"What I’m trying to say is, you know, it’s not about boycotting anything. It’s just, we want opportunity. We want black actors to get the same opportunities as white actors.
That’s it. Not just once. Leo gets a great part every year and, you know, everybody, all you guys, get great parts all the time, " Chris Rock said after discussing the idea of Hollywood being racist.
He had also noted earlier in the monologue that "If you want black people every year at the Oscars, just have black categories like Best Black Friend."
The snubs that many people were upset about this year included Straight Outta Compton, Creed, Concussion, and Beasts of No Nation including actors Michael B. Jordan, Idris Elba, Will Smith, and Jason Mitchell. Plus the possible best director nod to Ryan Coogler for Creed and people were plenty upset. I haven't seen all of the films, but I did see Creed and Straight Outta Compton and I agree with them not being nominated more is a snub.

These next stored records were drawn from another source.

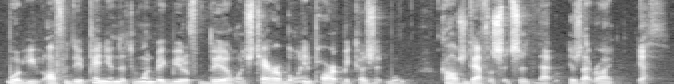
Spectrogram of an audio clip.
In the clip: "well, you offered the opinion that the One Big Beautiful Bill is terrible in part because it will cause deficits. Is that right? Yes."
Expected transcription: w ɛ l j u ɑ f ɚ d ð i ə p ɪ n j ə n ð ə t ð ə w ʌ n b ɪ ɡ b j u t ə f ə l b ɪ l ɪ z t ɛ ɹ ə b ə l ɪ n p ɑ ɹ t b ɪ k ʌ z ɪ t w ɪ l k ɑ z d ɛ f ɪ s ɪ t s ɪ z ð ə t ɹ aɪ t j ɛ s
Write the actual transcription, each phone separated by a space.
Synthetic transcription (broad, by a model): w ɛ l j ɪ ɑ f ɚ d ð i ə p ɪ n j ə n ð ə t ð ə w ʌ n b ɪ ɡ b j u t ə f l b ɪ l ɪ z t ɛ ɹ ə b l ɪ n p ɑ ɹ t b ɪ k ʌ z ɪ t w ɪ l k ɑ z d ɛ f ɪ s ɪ t s ɪ z ð ə t ɹ aɪ t j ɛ s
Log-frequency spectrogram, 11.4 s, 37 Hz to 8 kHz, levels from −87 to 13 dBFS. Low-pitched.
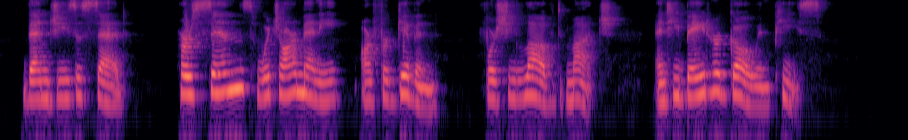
No: high, 195 Hz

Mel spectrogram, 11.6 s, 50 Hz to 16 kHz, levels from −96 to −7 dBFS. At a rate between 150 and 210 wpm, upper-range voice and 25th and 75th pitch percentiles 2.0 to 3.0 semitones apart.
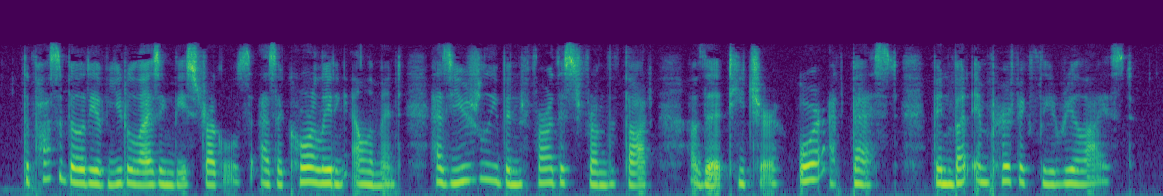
No: average, 140 wpm; high, 220 Hz; narrow, 2.6 semitones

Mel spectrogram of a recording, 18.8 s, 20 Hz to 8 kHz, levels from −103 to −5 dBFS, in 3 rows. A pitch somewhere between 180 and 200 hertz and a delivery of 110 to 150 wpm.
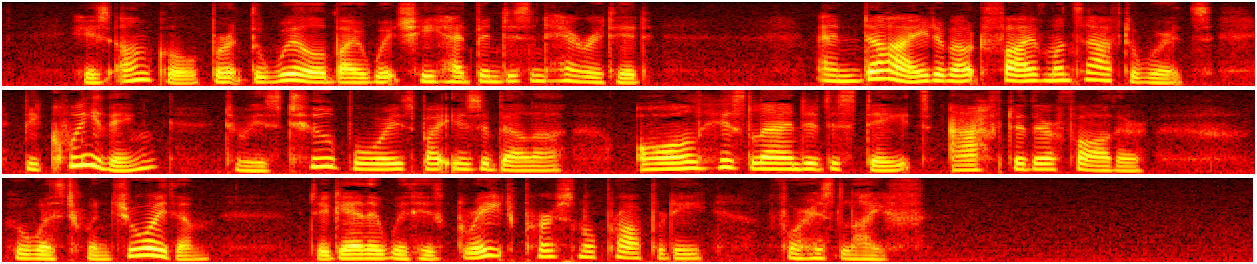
Yes: high, 190 Hz; average, 145 wpm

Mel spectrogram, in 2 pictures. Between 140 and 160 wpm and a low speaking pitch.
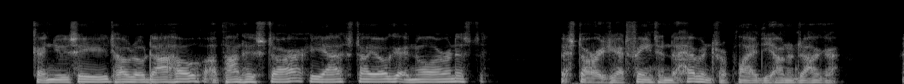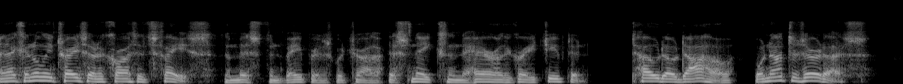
No: average, 175 wpm; low, 115 Hz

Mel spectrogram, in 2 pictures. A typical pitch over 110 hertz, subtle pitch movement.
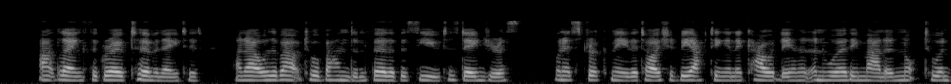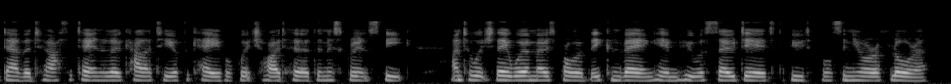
Yes: high, 190 Hz; narrow, 1.3 semitones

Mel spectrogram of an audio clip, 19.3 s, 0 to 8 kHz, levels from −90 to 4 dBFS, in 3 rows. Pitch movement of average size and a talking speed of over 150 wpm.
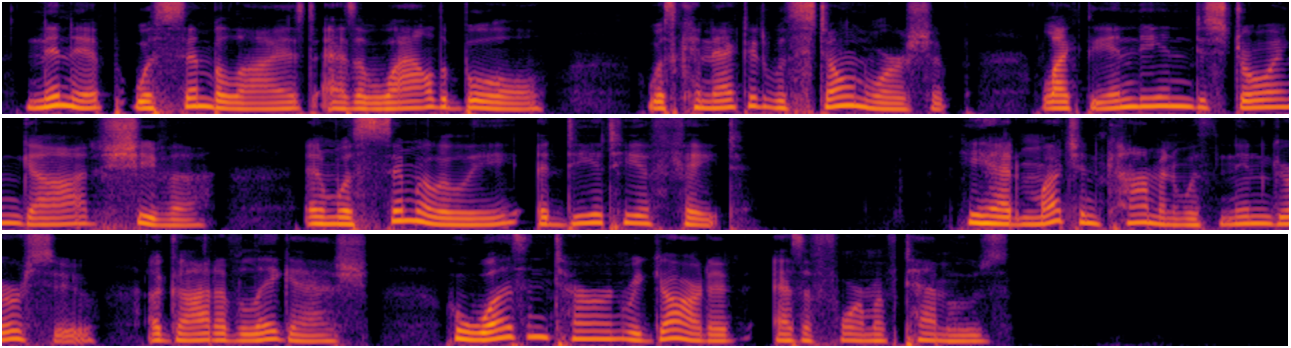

However, Chris Rock points at something bigger. It's not about what nominations are given out, but the types of parts minority actors are being included in. Some of the films nominated for best picture couldn't have been minority actors either because they were a biopic or a period piece set in a time when minorities wouldn't have been in the position the characters were in.
Bridge of Spies hits both the period piece and the biopic idea. Odds are an African-American lawyer wouldn't have been selected by the government to negotiate a trade during the early stages of the cold war. But, why couldn't Matt Damon's character, Mark Watney, have been black or hispanic? There are plenty of minority actors in the film, but they are supporting and not the lead.
What if Zoe Saldana had been Ma in Room. I love Brie Larson in that film, but did the character have to be white? Would it have changed the content of the story?
The Revenant featured many Native American characters, but again the lead was a white guy. What if that character had been Native American instead of a white guy who had a Native American son? In fact, in some ways that would have made a lot of sense to have the guide be a native to the land they were traversing.
If the Academy starts making changes to add more minorities to the awards are they going to be films that are predominately geared towards that race? Or, are the casting directors going to start deciding that race isn't always relevant to the story.
Alejandro G. Iñárritu said, “So what a great opportunity to our generation to really liberate ourselves from all prejudice and, you know, this tribal thinking, and make sure for once and forever that the color of the skin become as irrelevant as the length of our hair.”
While, his words apply to more than just film, I believe the visibility of films and TV will be a great indication of when this way of thinking is no longer just an idea, but a reality.